Archaeologists have identified 320 Asclepion Healing Centers around the world, whereas the main healing center was in Epidauros, a small city in Ancient Greece. Two other important and famous healing centers were on the Greek island of Kos and on the west coast of Türkiye, in the Pergamon (Turkish: Bergama) district of Izmir.The Asclepion in Pergamon, which is thought to have been founded in the 4th century BC and became famous in the 2nd century AD, is also known as the place where Galen started his profession. Galen was the court physician of the Roman Emperor Marcus Aurelius, who was also considered as one of the most important Stoic philosophers. Galen was not only one of the most important physicians of the Ancient Roman period, he was also a scientist and philosopher, in a nutshell a polymath (http://via-hygeia.art/blog/in-praise-of-wholeness-or-where-are-the-polymaths-gone/). He and many famous doctors from Pergamon were treating their patients in this aforementioned healing center dedicated to the Asclepion archetype.
One of the most interesting points for us was that the Asclepion Healing Center was connected to the city of Pergamon. This connection was provided by a path called the ‘Via Tecta’ (Sacred Way), which was covered with a vault and protected the patients from adverse weather conditions. It is as if Pergamon, which represents the material world, and the Asclepion Healing Center, which symbolizes the spiritual realm, were united by this 1 km long road.
Before the patients set foot on the ‘Via Tecta’, they were examined by priest doctors (Asclepiades) at a large arched door known as the ‘Viran Gate’. People with a terminal illness or pregnant women were not allowed to enter. According to a rumor, there was an inscription on the Viran Gate saying “Death Is Forbidden To Enter The Asklepieion As A Token Of Respect To The Gods.” In our opinion, these words meant that the archetype Hades, who represents death and the underworld in mythology, was not invited to the sanctuary. The last part of the ‘Via Tecta’ was arranged as a road with columns during the reign of the Roman Emperor Hadrian, and there were shops selling votive items on both sides of the road. The ‘Via Tecta’ (Sacred Way) ended at a monumental entrance, the Propylon.

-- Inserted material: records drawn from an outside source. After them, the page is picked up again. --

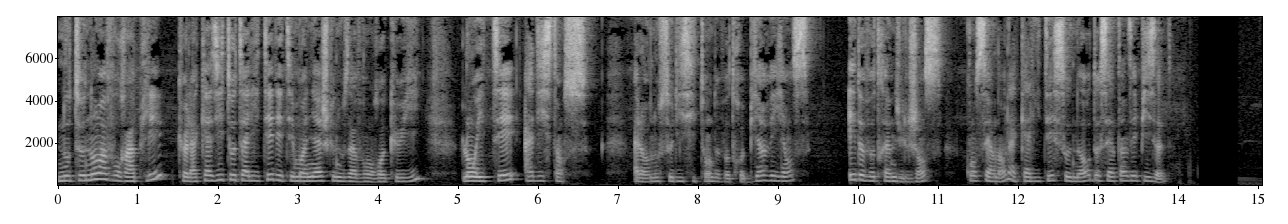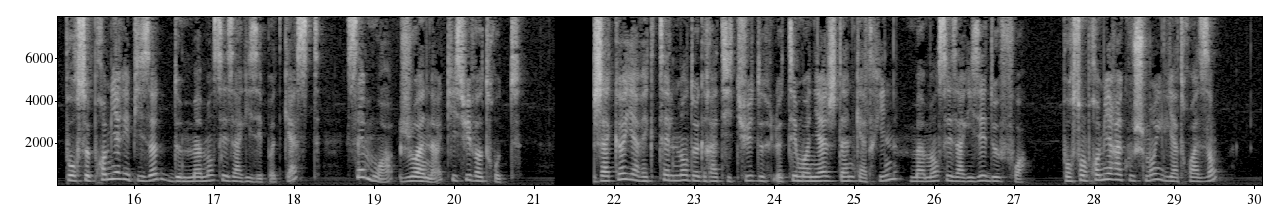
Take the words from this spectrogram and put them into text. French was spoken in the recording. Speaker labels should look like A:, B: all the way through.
A: Nous tenons à vous rappeler que la quasi-totalité des témoignages que nous avons recueillis l'ont été à distance. Alors nous sollicitons de votre bienveillance et de votre indulgence concernant la qualité sonore de certains épisodes. Pour ce premier épisode de Maman Césarisée podcast, c'est moi, Johanna, qui suis votre hôte. J'accueille avec tellement de gratitude le témoignage d'Anne-Catherine, maman césarisée deux fois. Pour son premier accouchement il y a trois ans,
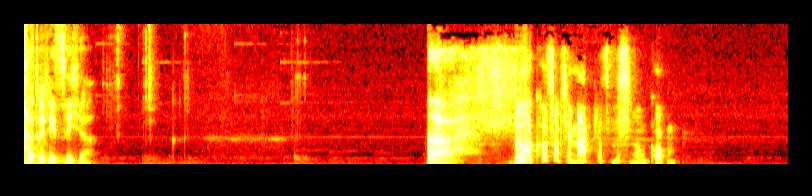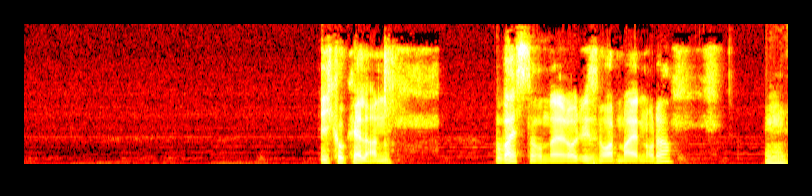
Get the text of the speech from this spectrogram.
Seid euch nicht sicher. Ah, Nur mal kurz auf dem Marktplatz ein bisschen umgucken. ich guck Kell an. Du weißt, warum deine Leute diesen Ort meiden, oder? Hm.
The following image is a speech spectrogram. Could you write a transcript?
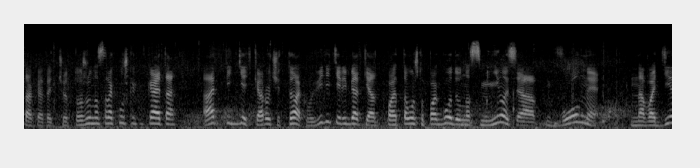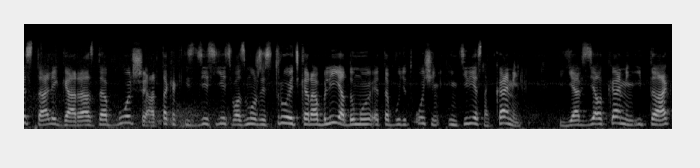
Так, это что, тоже у нас ракушка какая-то? Офигеть, короче, так, вы видите, ребятки, от, от того, что погода у нас сменилась, а волны на воде стали гораздо больше. А так как здесь есть возможность строить корабли, я думаю, это будет очень интересно. Камень. Я взял камень. Итак,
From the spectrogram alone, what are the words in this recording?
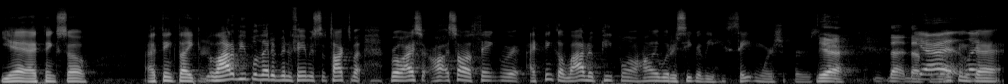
Yeah, I think so. I think like Mm. a lot of people that have been famous have talked about. Bro, I saw, I saw a thing where I think a lot of people in Hollywood are secretly Satan worshippers. Yeah. That that yeah, I think like that-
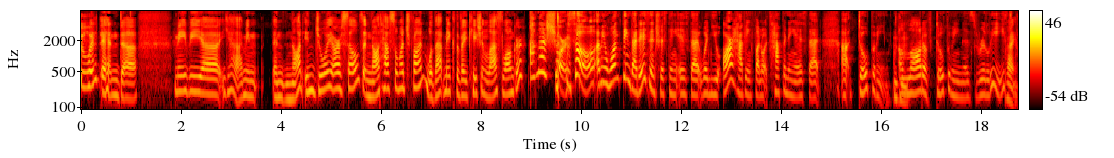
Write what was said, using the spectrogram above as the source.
to it and uh maybe uh yeah, I mean and not enjoy ourselves and not have so much fun? Will that make the vacation last longer? I'm not sure. so, I mean, one thing that is interesting is that when you are having fun, what's happening is that uh, dopamine, a mm-hmm. lot of dopamine is released. Right.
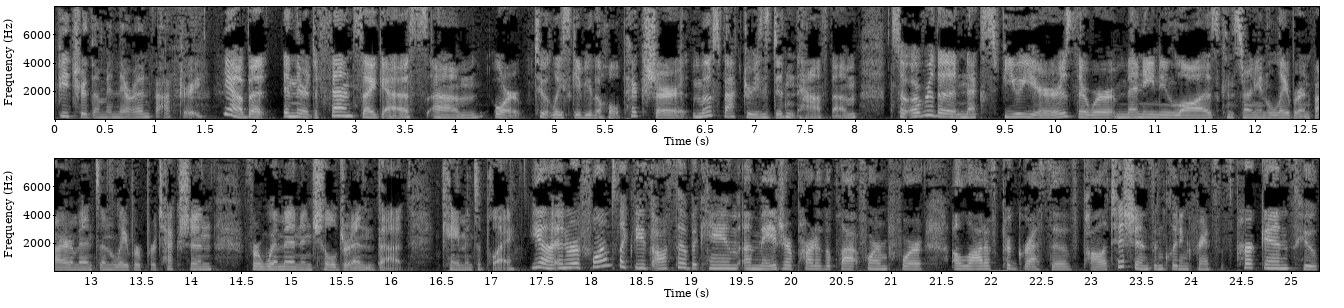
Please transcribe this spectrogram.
feature them in their own factory. Yeah, but in their defense, I guess, um, or to at least give you the whole picture, most factories didn't have them. So over the next few years, there were many new laws concerning the labor environment and labor protection for women and children that came into play. Yeah, and reforms like these also became a major part of the platform for a lot of progressive politicians, including Frances Perkins, who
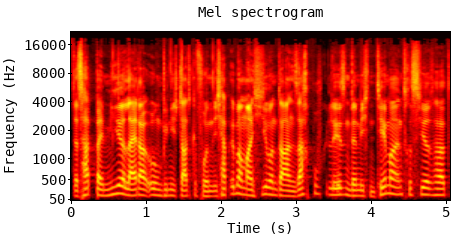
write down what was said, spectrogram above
Das hat bei mir leider irgendwie nicht stattgefunden. Ich habe immer mal hier und da ein Sachbuch gelesen, wenn mich ein Thema interessiert hat.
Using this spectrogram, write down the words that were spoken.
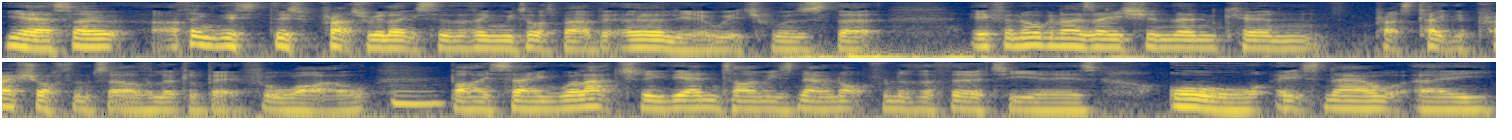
Yeah, so I think this this perhaps relates to the thing we talked about a bit earlier, which was that if an organisation then can perhaps take the pressure off themselves a little bit for a while mm. by saying, well, actually, the end time is now not for another thirty years, or it's now a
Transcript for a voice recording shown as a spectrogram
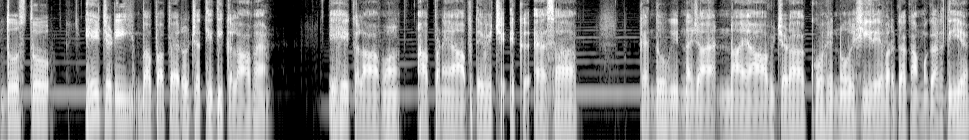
ਦੋਸਤੋ, ਇਹ ਜਿਹੜੀ ਬਾਬਾ ਭੈਰੋ ਜਤੀ ਦੀ ਕਲਾਮ ਹੈ, ਇਹ ਕਲਾਮ ਆਪਣੇ ਆਪ ਦੇ ਵਿੱਚ ਇੱਕ ਐਸਾ ਕਹਿੰਦੋ ਕਿ ਨਜਾ- ਨਾਇਆਬ ਜਿਹੜਾ ਕੋਹੇ ਨੂੰ ਹੀਰੇ ਵਰਗਾ ਕੰਮ ਕਰਦੀ ਹੈ।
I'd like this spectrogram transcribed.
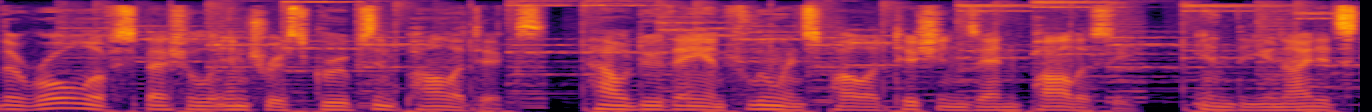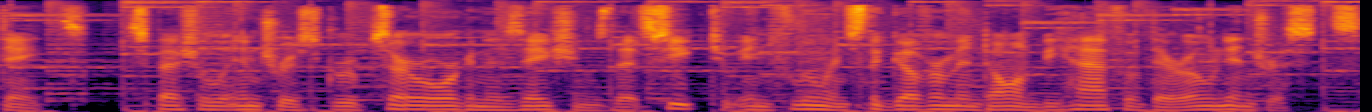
The role of special interest groups in politics. How do they influence politicians and policy? In the United States, special interest groups are organizations that seek to influence the government on behalf of their own interests.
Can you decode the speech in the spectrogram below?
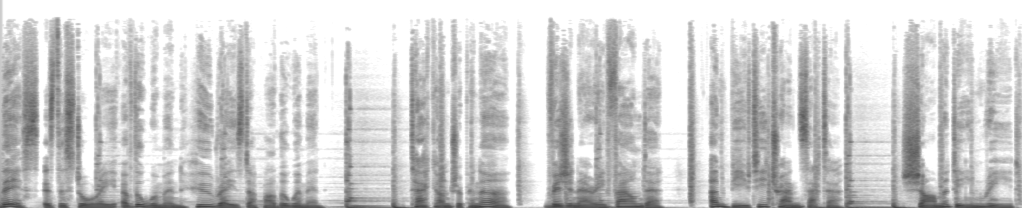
This is the story of the woman who raised up other women. Tech entrepreneur, visionary founder, and beauty trendsetter, Sharmadean Reid.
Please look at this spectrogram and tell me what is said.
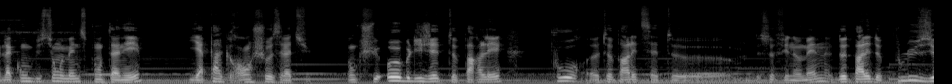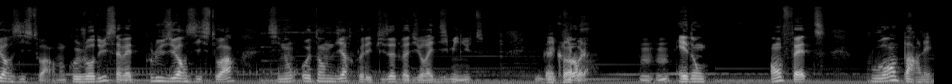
la combustion humaine spontanée, il n'y a pas grand chose là-dessus. Donc je suis obligé de te parler, pour euh, te parler de, cette, euh, de ce phénomène, de te parler de plusieurs histoires. Donc aujourd'hui, ça va être plusieurs histoires, sinon autant te dire que l'épisode va durer 10 minutes. D'accord. voilà. Mhm. Et donc, en fait, pour en parler,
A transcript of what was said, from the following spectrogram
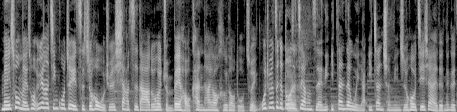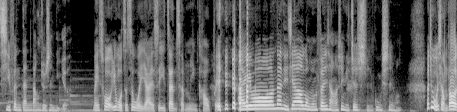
没错没错，因为他经过这一次之后，我觉得下次大家都会准备好看他要喝到多醉。我觉得这个都是这样子哎，你一旦在尾牙一战成名之后，接下来的那个气氛担当就是你了。没错，因为我这次尾牙也是一战成名，靠背。哎呦，那你现在要跟我们分享的是你真实的故事吗？而且我想到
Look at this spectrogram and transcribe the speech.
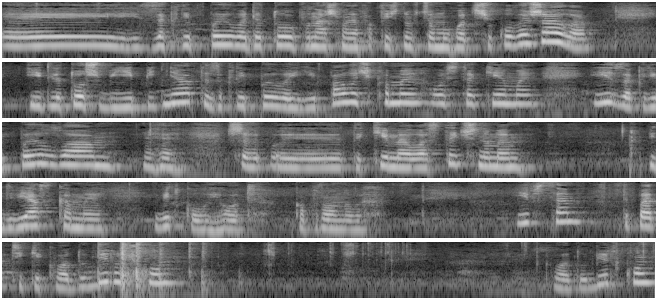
Е, закріпила для того, вона ж мене фактично в цьому годчику лежала. І для того, щоб її підняти, закріпила її паличками ось такими, і закріпила ще, е, такими еластичними підв'язками від колгот капронових. І все. Тепер тільки кладу бірочку. Кладу бірку.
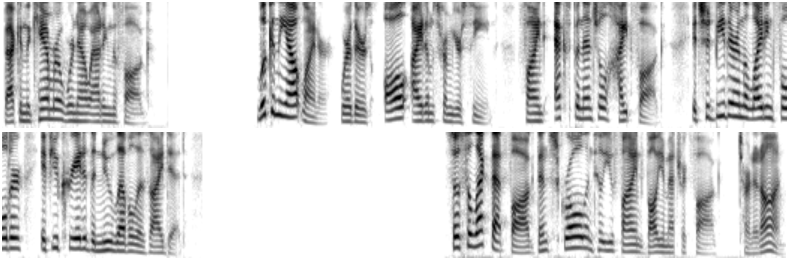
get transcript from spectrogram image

Entering the Asclepion Healing Center the great courtyard was surrounded by galleries from three directions as north, south and west. The ground of the field was earth. One of the treatment methods was to have the patients walk barefoot here (http://via-hygeia.art/blog/feet-as-sensors/).
At the northwest end of the north gallery, there was a semicircular theater with a capacity of 3,500 people. In Hellenistic and Roman times, catharsis was kept alive and laughter was encouraged to support the healing journey.
The square building to the east of the north gallery was the emperor’s hall and also used as a library by physicians and patients.
The western gallery was built during the westward expansion of the Asclepion sanctuary in the 2nd century BC. It is estimated that the hall located at the south end of the western gallery was the “Banquet Hall”.
The seventy-meter-long underground tunnel connecting the place called the sanctuary and the circular structure where the treatments are made attracts attention in terms of its structure and usage. In the ceiling of the tunnel, there are holes drilled at regular intervals to allow sunlight to enter. However, the tunnel, where the sounds of running water and the suggestions of physicians could be heard, was not only used as a passageway, but also as a treatment area. Physicians, who reached the patients with their voices in the tunnel, continued their suggestions during sleep. They believed that the resulting dreams had a therapeutic effect.
As soon as the patients entered the door of the Healing Center, the treatment began. First, they were examined, then rested, then they were washed with holy water and dressed in a special white garment to prepare for treatment. People from all classes, having all kinds of illnesses were coming to Asclepion. Patients who came here but could not be treated were not allowed through the Viran Gate. If the condition of the patient receiving treatment worsened, the patient was sent away from the Asclepion.
Written & Translated into English: HYGEIA
“The Practice Of Dream Healing”, Edward Tick, PhD / “Healing Dream and Ritual”, C.A. Meier / “Bergama Asklepion”, İzmir Bergama Müze Müdürlüğü web sayfası / “Antik Çağdaki İlk Tedavi Merkezi: Asklepion”, “ The First Treatment Center Of The Ancient Era: Asclepion”, Neşe KARS, Nursel BOLAT, Esennur SİRER, Ayşegül AKAYDIN / “Bergama Uygarlık Tarihi Bakırçay Üçlemesi”, Bergama Ticaret Odası Kültür Yayınları